“There is a new sense of anticipation as we begin 2017. But nothing is fleshed out yet, only a substantially unfinished skeleton missing critical pieces. We have some work to do; listening, praying, and planning. We are cautiously excited.
We felt a similar swelling of purpose and excitement as we sought him 4 years ago. But we didn’t find what we expected then. In many ways it was better because it stretched and shaped us in ways we needed, but certainly wouldn’t have chosen.”
This swelling of purpose was so evident late in 2012 when we went to Haiti as a family. It was Thanksgiving, and cancer was diagnosed January 30. The swelling of purpose happened again in at the end of 2016. We were restless, sensing God moving again in our lives.
How humbling to realize that God cares for us in this way; to give us a VERY clear sense that we need to seek Him in advance of a trial. To shore up our foundation. To build reserves for coming strain. Some would say we were caught off guard in both cases. But I am beginning to recognize the voice of God in a way I haven’t before. His voice is a calmness in chaos, a stillness in a storm. It drew us to go seek Him twice now right before a storm in our lives. How gracious.
Also how gracious He is to grow us. I don’t feel that gratitude in the daily moments. But when reflecting on this, in many ways it will be better because it will stretch and shape us in ways we need, but certainly would not choose.
Note to self: Listen for the voice of God. Don’t run away from the storm. Goodness is there. Love is there. Help is there.
I’m a tree lover. I am compelled to bring to your attention that tomorrow is Arbor Day. God did a great job with trees. He provides some wonderful benefits through them. We’d be in a world of hurt without them. A great friend points out that trees host the most abundant/important machines in the world; tiny little protein enzymes that helps extract carbon dioxide from the air, splitting oxygen back out for us to breathe and carbon to grow trees bigger (Thank you Louis J.M.). But the benefit I am most thankful for right now is that the bark of a species in the Pacific Northwest is used to make one of the drugs that is treating Tara’s cancer. I mentioned this four years ago too and it never gets old to me.

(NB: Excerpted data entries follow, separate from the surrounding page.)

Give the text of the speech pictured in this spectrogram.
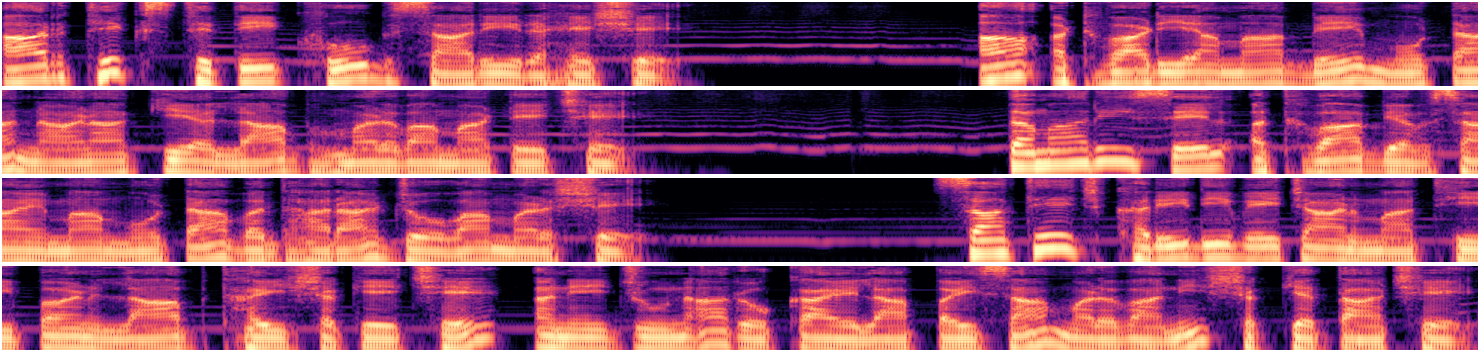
આર્થિક સ્થિતિ ખૂબ સારી રહેશે. આ અઠવાડિયામાં બે મોટા નાણાકીય લાભ મળવા માટે છે. તમારી સેલ અથવા વ્યવસાયમાં મોટા વધારા જોવા મળશે. સાથે જ ખરીદી વેચાણમાંથી પણ લાભ થઈ શકે છે અને જૂના રોકાયેલા પૈસા મળવાની શક્યતા છે.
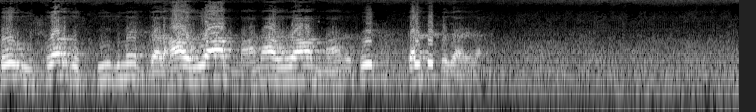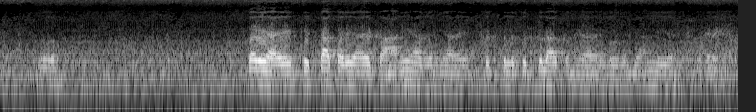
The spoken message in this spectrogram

Monday and Tuesday started out great and led us to believe the chemo might not hit hard. Wrong! Tara has been hurting yesterday and today, although you wouldn’t know it by looking at her. We are hoping the weekend is better. Monday she gets another dose, this time with only half the concoction. Spirits are high most of the time around the Maier home. Tara is trying to stay active and doing a pretty good job. And life just keeps going on. The help we have gotten has been critical. Thank you friends. Tara sleeps as I write. Peaceful. Content. Joyful. God is faithful.
Chemo has officially started. Lewis and I have accompanied Tara and are doing our best to distract and encourage her. She is a champ. Look at that smile. She is a content woman.
Ever wonder what hope actually looks like? Hope is visible when in the middle of chemo you are studying a book on how to be a godly and faithful parent.
We have joy in our suffering, because we know that suffering produces endurance, and endurance produces character, and character produces hope – Romans 5:3-4.
Tara all hooked up – and smiling
Tara and Lewis in Gonda lobby